◆ **What the exercise asks**: Send back the records exactly as written, with no images.

:: Records for this exercise

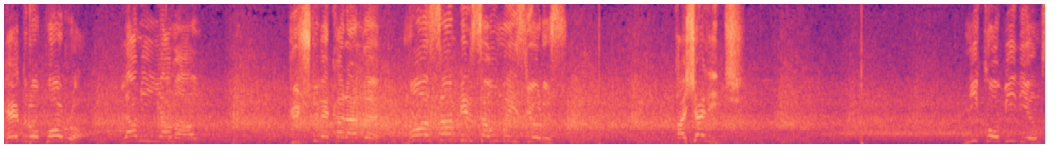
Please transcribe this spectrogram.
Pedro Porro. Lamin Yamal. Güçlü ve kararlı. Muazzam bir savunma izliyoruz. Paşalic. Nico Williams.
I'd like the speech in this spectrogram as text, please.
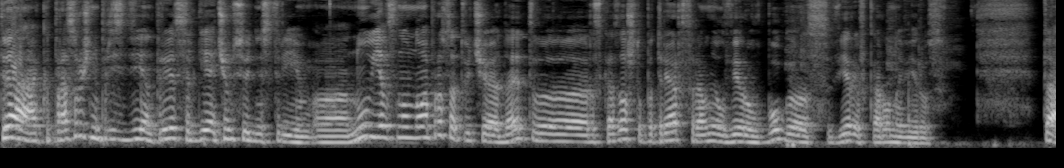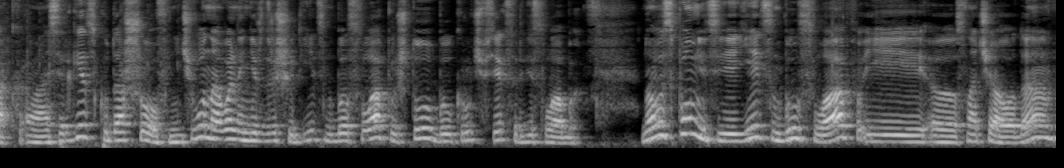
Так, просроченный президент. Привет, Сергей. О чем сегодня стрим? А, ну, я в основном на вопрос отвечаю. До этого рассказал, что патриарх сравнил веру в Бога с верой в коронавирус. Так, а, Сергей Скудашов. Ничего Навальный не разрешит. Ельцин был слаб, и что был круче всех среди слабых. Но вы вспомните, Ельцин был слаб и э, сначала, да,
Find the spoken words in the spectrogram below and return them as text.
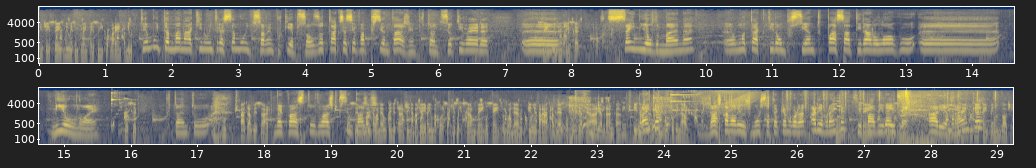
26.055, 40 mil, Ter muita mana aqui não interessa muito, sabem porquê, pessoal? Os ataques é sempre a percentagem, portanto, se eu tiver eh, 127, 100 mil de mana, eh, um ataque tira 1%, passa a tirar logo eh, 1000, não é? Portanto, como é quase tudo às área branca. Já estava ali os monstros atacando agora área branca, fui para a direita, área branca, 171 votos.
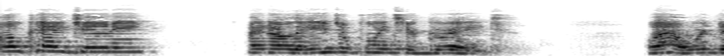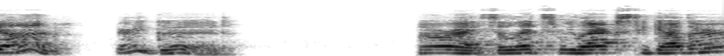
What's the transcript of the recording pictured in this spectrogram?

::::

◆ **Exercise output**:
Please transcribe this spectrogram.
Pedro Porro. Lamin Yamal. Güçlü ve kararlı. Muazzam bir savunma izliyoruz. Paşalic. Nico Williams.
I'd like the speech in this spectrogram as text, please.
Так, просроченный президент. Привет, Сергей. О чем сегодня стрим? А, ну, я в основном на вопрос отвечаю. До этого рассказал, что патриарх сравнил веру в Бога с верой в коронавирус. Так, а, Сергей Скудашов. Ничего Навальный не разрешит. Ельцин был слаб, и что был круче всех среди слабых. Но вы вспомните, Ельцин был слаб и э, сначала, да,
Find the spoken words in the spectrogram below and return them as text.
26.055, 40 mil, Ter muita mana aqui não interessa muito, sabem porquê, pessoal? Os ataques é sempre a percentagem, portanto, se eu tiver eh, 127, 100 mil de mana, eh, um ataque tira 1%, passa a tirar logo eh, 1000, não é? Portanto, como é quase tudo às área branca. Já estava ali os monstros atacando agora área branca, fui para a direita, área branca, 171 votos.
What's the transcript of the recording pictured in this spectrogram?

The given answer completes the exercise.